Over 50 years of experience
Clidive emerged from a scuba evening class that started in the mid-1960s. It was run at the Central London Institute (CLI!), which was part of the then Inner London Education Authority (ILEA). Many students were eager to continue with their new passion after their course finished. At first, they ran an informal ‘club’ until, in 1969, they decided to form a ‘special branch’ of BSAC attached to CLI, which officially enabled them to use the CLI dive kit on branch diving trips. The branch and its equipment belonged to the Institute and the membership was drawn from staff and students. The club’s official title was, Central London Institute Branch No. 410, but to its members the club has always been known as CLIDIVE.
In 1988, with the impending abolishment of ILEA and disbanding of many of its institutions, the club faced closure; however, the members voted to continue as an ordinary open branch of BSAC. This meant we became member-owned and anyone could join. But our name, Clidive BSAC 410, maintains the link to our club’s origins.
Ironmonger Row Baths
Ironmonger Row Baths was the original venue for the CLI evening class pool training and has always been the club’s unofficial home. In 2010, Ironmonger Row Baths closed down for refurbishment. The club spent a short time at St Georges Pool in Wapping before moving to the pool at Marshall Street in Soho. In November 2012 we returned to the newly refurbished Ironmonger Row Baths and are proud to be based in one of the best pools in the UK. We have exclusive use of the pool every Thursday from 8.00pm to 9.30pm, use of an office for a classroom from 7.00pm, and a permanent kit cupboard.
Diver Training in the Early Days and Now
As a special branch, the club held theory classes at CLI classrooms, followed by pool work at Ironmonger Row Baths. But in those days it took rather longer to learn to dive. There was an intake of up to forty new members for the new academic year every September, so if you missed the start date, you would have to wait another year to learn to dive! The first three months were spent snorkelling in the pool and the dive kit only came out in January. By the end of the following season the new member would hope to be qualified as a Novice Diver (the equivalent of the Ocean Diver qualification we issue today).

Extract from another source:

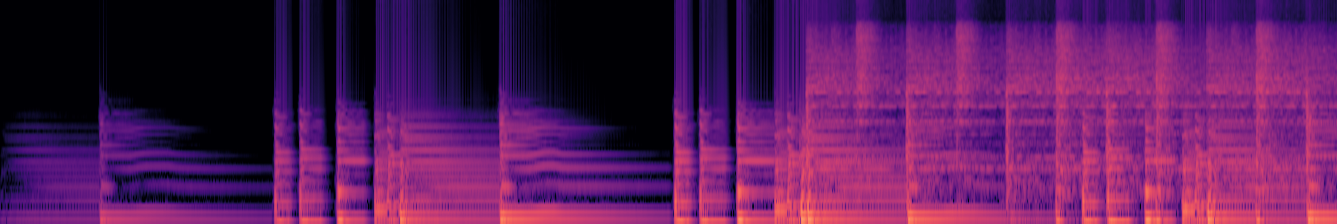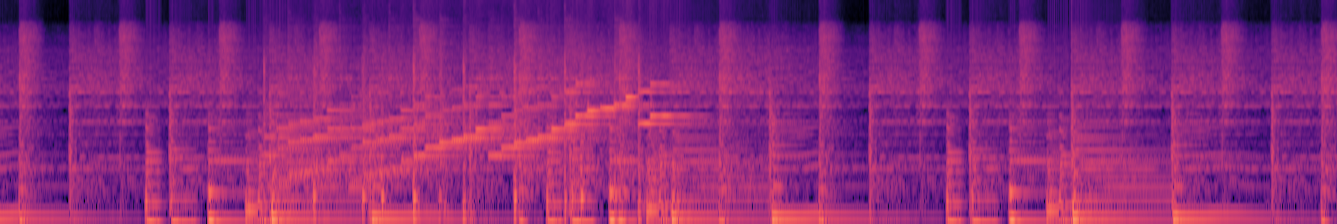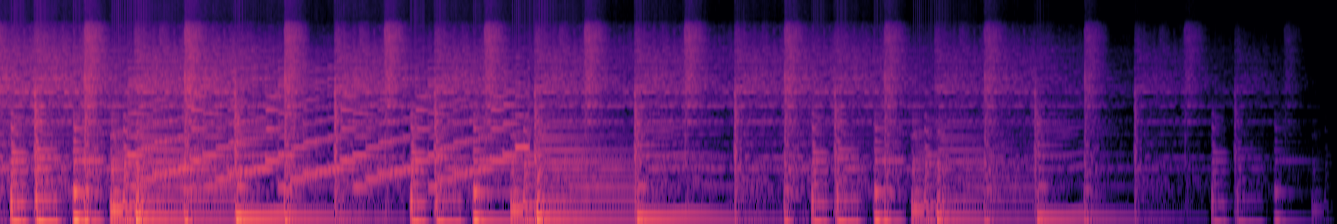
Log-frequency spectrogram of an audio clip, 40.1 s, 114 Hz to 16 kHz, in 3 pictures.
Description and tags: harriaccousticloop2120bpm Hello Mix
put that in here and made a nice loop. bass by harri, just search the username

Clidive still trains a lot of divers. In 2018 we were BSAC’s top recruiting club. And we still have the same Thursday evening timetable that they had in 1969, including debriefs and gossip at our second home, The Britannia pub. Luckily for our trainees, these days the theory and pool lessons for introductory Ocean Diver courses take about six weeks, after which a new member can qualify as an Ocean Diver by participating in a set of open water dives by the sea or in a lake over the course of a weekend.
Of course, we don’t just do entry-level training. We have many experienced instructors, who deliver advanced diver and other skills training such as boat handling, and who also train the next generation of instructors. All of our instructors are volunteers and many themselves originally learnt to dive with the club.
Award winning club
The club struggled for a while in the early-1990s after losing its primary source of students and members from the old Institute. By the mid-1990s membership fell to a low of 33. A five-year recovery plan, achieved in only three years, saw the branch increase in size to over 100 members with one of the largest training and diving programmes in the UK. This success story resulted in the club being awarded the Spotlight Award in 1998 and the Heinke Trophy in 1999. The Heinke Trophy is BSAC’s premier award, presented to the club judged to have done the most to further the interests of its members and of BSAC.
In 2009, our fortieth year, we undertook several expeditions, including one to Shetland that was truly ground-breaking. That year we were presented with the Peter Small Jubilee Trust Award for the most worthwhile and ambitious BSAC Project conducted in British waters. In 2010 we were again awarded the Heinke Trophy as well as a BSAC expeditionary grant.
The club is member-run and focuses on keeping membership numbers healthy, finances robust and, most importantly, running an exceptional dive and training programme for us all to enjoy. Our finances are organised around maintaining and occasionally replacing our two highly specialised dive boats (RIBs) and our club van, which together enable us to offer adventurous diving for all levels of diver all over the UK and beyond.